Where shall we bake the bricks?

The church wrings its hands over Brexit, and seeks earnestly and sincerely for the overcoming of divisions and the reconciliation between estranged parties. If only we could be nicer then perhaps that nice Mr Pharaoh and that mostly nice (but a bit uncouth) Mr Moses can come together in a happy compromise…. Meanwhile the Lord Almighty changes the world and asks those who truly respond to His will to daub the frames of their doors with blood and to get ready to move at short notice.

We in the church have so many great and important questions to wrestle with, questions of justice and economy and sexuality and gender, and these truly are important questions. Yet sometimes what is most important is not to resolve questions such as these but rather to simply listen and pay attention and seek to discern what God is actually doing in a time such as this.

Were we to do this, were we to look up from our parochial concerns and truly take in the newly forming vision for our national life together then perhaps we might agree to not resolve the questions around the baking of bricks for a year or three in order to stride forward with faith into the wilderness, not turning to look behind.

The Church of England doesn’t have a functioning theology of the nation, and this is all the more problematic when questions of nationhood – of where we are to bake the bricks, of what sort of country it shall be wherein the baking of bricks shall be done – are so important. We fret ourselves into frenzied activity trying to show how relevant we are, yet the most relevant and timely claim upon our involvement is one that we are now so ill-equipped to handle. For it is not a question of who bakes the bricks. It is a question of ‘can you see what the Lord is doing?’ and ‘is this not a marvellous thing in your eyes?’

Hear the word of the Lord you peoples of the United Kingdom, for these dry bones shall live again. The Lord is going to destroy Pharaoh and all his works – we have only to stand aside and be still.

Does God have a plan for Brexit?

I ask because it seems that there is a consistent pattern of people seeking one outcome and by their actions precipitating precisely the opposite outcome.

It begins with David Cameron seeking to lance the boil of Conservative divisions over Europe by calling the EU referendum, the result of which has been to bring the Conservative party to the brink of a formal split.

It then moves to Gina Miller, who took the government to court, insisting that Parliament had to be involved in invoking the Article 50 procedure for leaving the EU. As a result of this, the departure from the EU is much more thoroughly embedded than if it had simply been a matter of government fiat.

Then there is Theresa May herself, who called an early general election when supremely ahead in the polls, but whose disastrous campaign leadership led to the elimination of her majority.

What of the ERG? By bringing about a no-confidence vote in her leadership, they have ensured that Theresa May is untouchable through the most crucial months of decision making.

What about Michael Gove’s stabbing of Boris Johnson? Might fit…

I just have this suspicion that when the tectonic plates of politics start to shift there is very little that individual actions can do to prevent a particular outcome. It’s rather like one stevedore on the dockside valiantly holding on to a rope whilst the cruise liner starts to motor in the opposite direction. Or…

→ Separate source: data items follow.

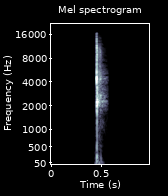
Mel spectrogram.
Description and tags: Clicksound
Recorded with a Sony MZ-R35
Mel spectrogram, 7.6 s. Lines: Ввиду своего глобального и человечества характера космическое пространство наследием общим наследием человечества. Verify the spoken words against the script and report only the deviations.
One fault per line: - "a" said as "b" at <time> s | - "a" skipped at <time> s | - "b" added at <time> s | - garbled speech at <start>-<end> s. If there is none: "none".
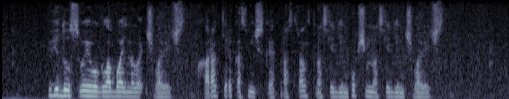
none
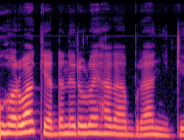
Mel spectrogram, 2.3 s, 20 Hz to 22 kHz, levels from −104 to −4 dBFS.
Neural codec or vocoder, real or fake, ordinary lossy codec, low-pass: vocoder, 48 kHz, 128 mel bands, Vocos; fake; none; 19.8 kHz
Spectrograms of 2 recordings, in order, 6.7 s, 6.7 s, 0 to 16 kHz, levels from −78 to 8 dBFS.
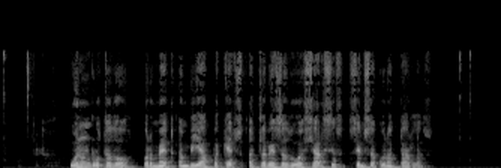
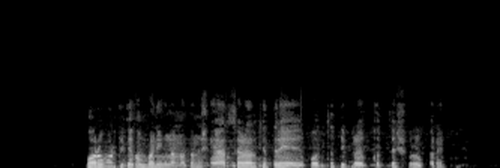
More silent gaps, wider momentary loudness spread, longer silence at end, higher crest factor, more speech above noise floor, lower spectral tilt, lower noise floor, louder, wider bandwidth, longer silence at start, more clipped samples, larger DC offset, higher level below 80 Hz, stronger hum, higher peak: neither; about the same, 10 LU vs 12 LU; first, 0.95 s vs 0.75 s; about the same, 18 dB vs 18 dB; second, 36 dB vs 66 dB; second, -6 dB/octave vs -7.5 dB/octave; second, -59 dBFS vs -84 dBFS; second, -24 LUFS vs -19 LUFS; first, 11.5 kHz vs 6.8 kHz; second, 0.95 s vs 1.15 s; neither; neither; second, -62 dBFS vs -52 dBFS; neither; second, -8 dBFS vs -2 dBFS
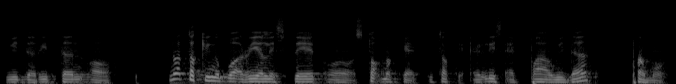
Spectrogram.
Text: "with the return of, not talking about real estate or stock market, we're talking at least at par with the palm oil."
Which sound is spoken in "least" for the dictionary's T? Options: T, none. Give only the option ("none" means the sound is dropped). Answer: none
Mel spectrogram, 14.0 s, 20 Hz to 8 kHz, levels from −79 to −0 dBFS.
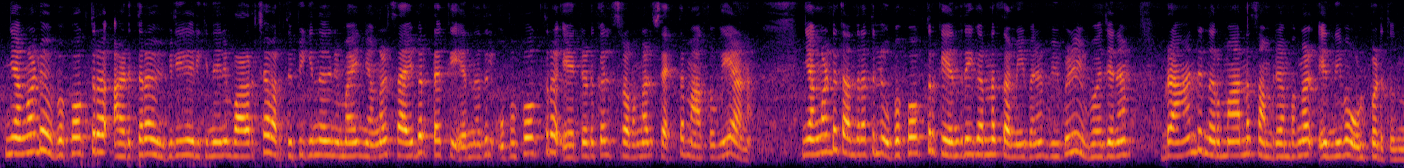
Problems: constant background noise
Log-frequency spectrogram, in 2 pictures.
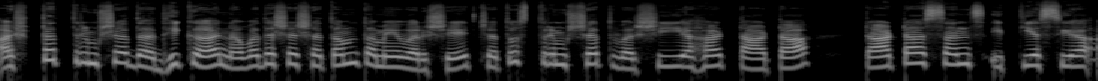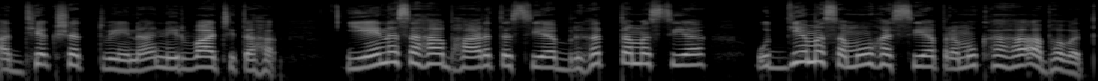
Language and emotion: Sanskrit, neutral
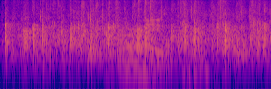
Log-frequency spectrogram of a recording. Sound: applause

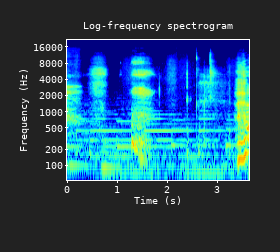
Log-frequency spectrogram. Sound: sniffs, grunts

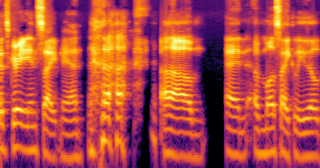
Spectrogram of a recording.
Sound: chuckling

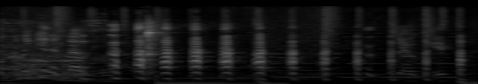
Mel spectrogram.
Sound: laughing

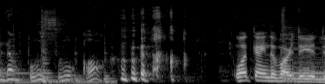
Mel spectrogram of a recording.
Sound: laughs

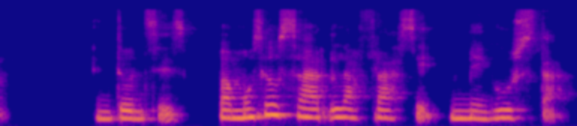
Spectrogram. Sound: speaking spanish

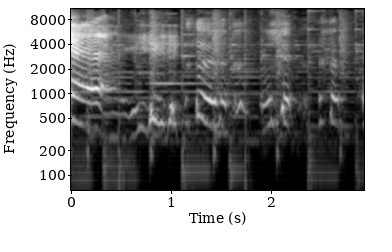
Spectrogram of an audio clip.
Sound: children laughing

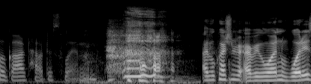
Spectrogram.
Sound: contestants laughing

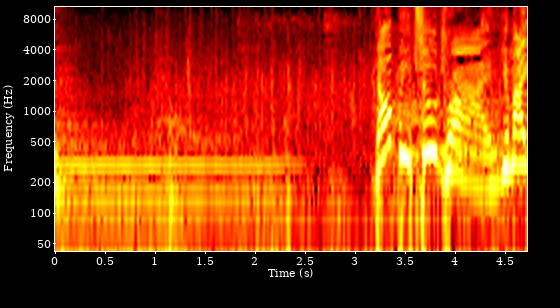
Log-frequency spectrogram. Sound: audience applauds

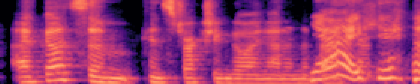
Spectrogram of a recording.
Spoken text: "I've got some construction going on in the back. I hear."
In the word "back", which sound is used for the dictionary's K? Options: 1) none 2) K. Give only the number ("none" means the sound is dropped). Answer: 1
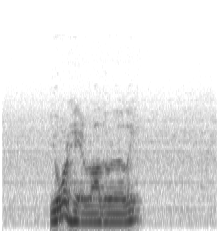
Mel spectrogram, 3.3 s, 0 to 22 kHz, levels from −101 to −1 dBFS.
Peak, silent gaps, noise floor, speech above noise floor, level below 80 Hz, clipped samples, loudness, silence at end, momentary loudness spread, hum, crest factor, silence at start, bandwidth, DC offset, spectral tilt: -16 dBFS; none; -66 dBFS; 35 dB; -74 dBFS; under 0.1%; -32 LUFS; 1.15 s; 11 LU; none; 18 dB; 0.75 s; 4 kHz; under 0.1%; -11.5 dB/octave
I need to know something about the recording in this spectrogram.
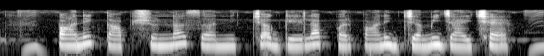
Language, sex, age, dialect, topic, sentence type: Maithili, female, 18-24, Bajjika, agriculture, statement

So that is my musing about Brexit at the moment – there is nothing that can be done to stop it, there are far greater forces at work than we seem to be aware of, and God has a plan.

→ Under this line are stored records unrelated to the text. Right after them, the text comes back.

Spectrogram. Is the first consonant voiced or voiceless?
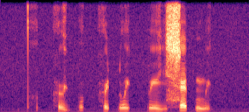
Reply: voiceless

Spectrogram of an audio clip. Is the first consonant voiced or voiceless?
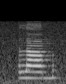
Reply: voiced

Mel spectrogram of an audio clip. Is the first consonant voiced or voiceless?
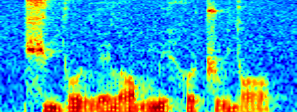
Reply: voiceless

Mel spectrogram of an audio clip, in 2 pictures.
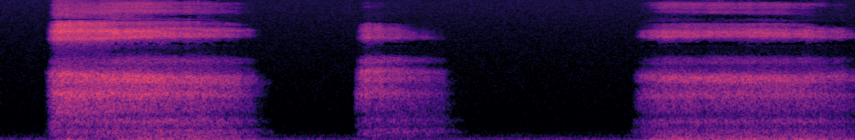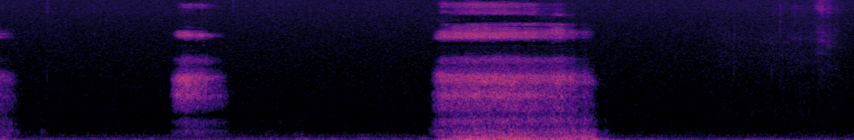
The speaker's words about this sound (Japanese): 私の吐息、君の耳にかかっちゃってるよ。少し舌を伸ばせば、君の耳を舐めることもできるくらい近い距離。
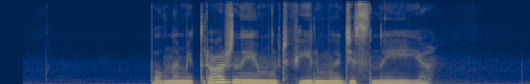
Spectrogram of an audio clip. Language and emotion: Russian, sad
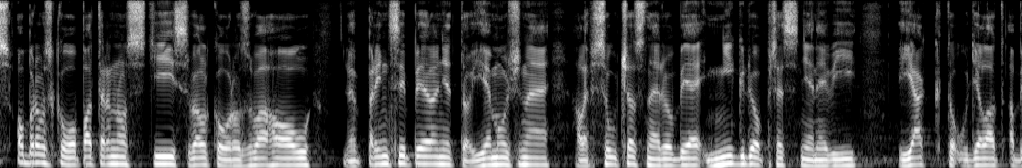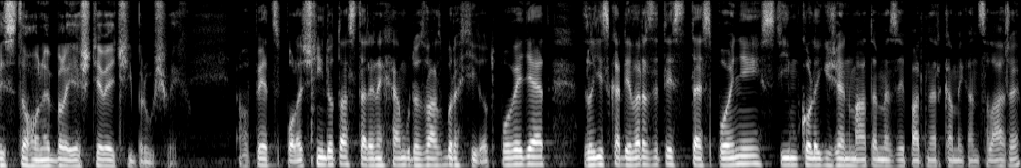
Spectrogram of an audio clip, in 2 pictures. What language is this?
Czech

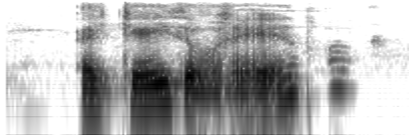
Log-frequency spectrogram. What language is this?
Kabyle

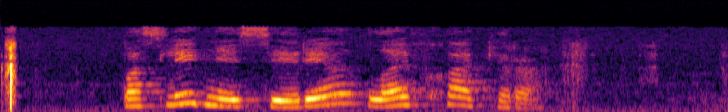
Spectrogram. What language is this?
Russian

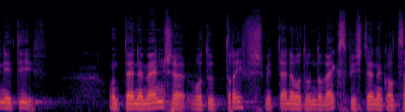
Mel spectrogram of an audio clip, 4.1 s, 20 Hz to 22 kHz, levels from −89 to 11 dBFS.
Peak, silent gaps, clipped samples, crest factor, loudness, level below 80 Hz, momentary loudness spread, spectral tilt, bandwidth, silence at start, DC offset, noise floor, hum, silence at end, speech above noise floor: -20 dBFS; none; under 0.1%; 18 dB; -38 LUFS; -64 dBFS; 8 LU; -5 dB/octave; 16 kHz; 0 s; under 0.1%; -67 dBFS; none; 0 s; 30 dB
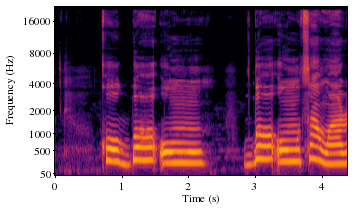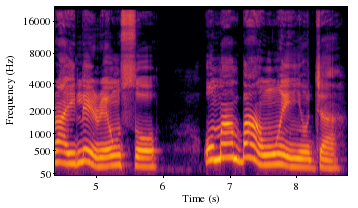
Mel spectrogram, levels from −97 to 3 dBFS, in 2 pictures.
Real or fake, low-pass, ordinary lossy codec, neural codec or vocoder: real; none; none; none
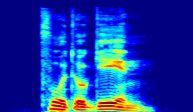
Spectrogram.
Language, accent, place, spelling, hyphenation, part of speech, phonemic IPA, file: German, Germany, Berlin, fotogen, fo‧to‧gen, adjective, /ˌfoːtoˈɡeːn/, De-fotogen.ogg
- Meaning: photogenic (photographing well)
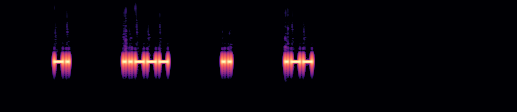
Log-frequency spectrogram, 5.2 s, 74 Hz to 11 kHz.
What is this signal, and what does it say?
Morse code, heard as a keyed tone, about 40 wpm, spaced as for 14 wpm, 700 Hz. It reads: N2IW
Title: USA Call Signs - 4 Characters - 6x Character Spacing - 40wpm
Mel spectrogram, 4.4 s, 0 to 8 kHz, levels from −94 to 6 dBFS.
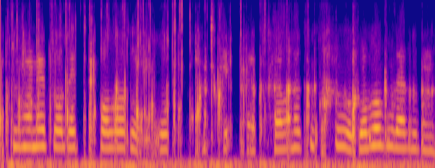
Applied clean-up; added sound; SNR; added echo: neural diffusion model UNIVERSE++.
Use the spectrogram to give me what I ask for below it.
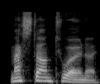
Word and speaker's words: Mastantuono: So the first name is Franco Mastan Tuono. Mastanu.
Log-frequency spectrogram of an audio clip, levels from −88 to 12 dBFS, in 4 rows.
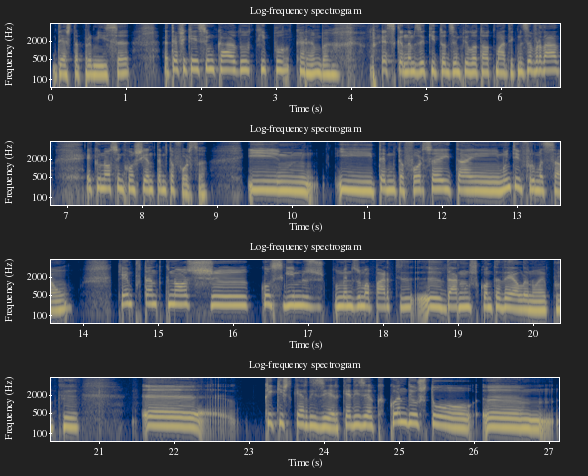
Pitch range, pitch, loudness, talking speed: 175-215 Hz, 195 Hz, -22 LUFS, 145 wpm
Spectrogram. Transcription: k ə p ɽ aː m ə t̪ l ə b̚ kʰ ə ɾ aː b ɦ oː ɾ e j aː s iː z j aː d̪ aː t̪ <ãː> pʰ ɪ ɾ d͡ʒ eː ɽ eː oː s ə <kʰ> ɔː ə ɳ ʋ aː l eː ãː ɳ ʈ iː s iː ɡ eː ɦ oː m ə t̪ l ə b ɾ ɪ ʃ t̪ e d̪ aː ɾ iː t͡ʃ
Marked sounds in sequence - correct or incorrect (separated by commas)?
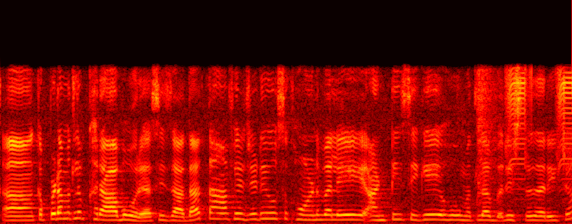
correct, correct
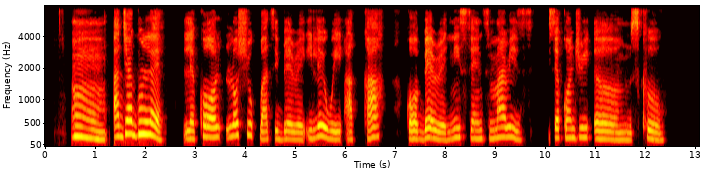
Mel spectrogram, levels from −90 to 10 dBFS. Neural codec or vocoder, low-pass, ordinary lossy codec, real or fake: codec, 16 kHz in and 24 kHz out, 2.2 kbps, FireRedTTS-2 codec; 7.2 kHz; none; fake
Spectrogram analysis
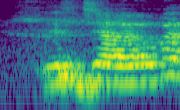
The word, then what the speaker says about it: Jehovah: It's different pronunciations for the same name.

But what is really going to bake your noodle is that all the above is UK-centric. The envoys of the Commission are intent on punishing the UK and making an example of us, in order to ensure that the EU is strengthened and sustained on its path to becoming a single state.

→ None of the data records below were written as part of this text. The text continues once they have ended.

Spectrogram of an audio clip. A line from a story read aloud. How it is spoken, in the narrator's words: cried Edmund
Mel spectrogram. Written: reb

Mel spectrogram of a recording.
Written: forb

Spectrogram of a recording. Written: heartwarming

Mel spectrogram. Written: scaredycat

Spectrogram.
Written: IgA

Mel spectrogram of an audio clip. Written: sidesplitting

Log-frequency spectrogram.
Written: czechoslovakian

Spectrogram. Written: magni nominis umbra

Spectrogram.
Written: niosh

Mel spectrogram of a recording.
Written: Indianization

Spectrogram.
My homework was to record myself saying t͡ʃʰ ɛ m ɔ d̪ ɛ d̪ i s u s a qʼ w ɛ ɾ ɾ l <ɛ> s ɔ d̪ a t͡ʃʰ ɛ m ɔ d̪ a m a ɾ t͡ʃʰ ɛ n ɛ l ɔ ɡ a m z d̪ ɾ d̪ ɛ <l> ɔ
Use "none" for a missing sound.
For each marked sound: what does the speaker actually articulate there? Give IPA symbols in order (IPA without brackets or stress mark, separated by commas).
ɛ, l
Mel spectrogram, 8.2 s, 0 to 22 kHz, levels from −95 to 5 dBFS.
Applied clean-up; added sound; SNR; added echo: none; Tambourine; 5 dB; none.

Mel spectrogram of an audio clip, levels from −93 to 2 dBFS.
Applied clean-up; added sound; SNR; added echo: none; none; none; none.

Time to start counting the days until the existing EU has collapsed then. I give it less than three years.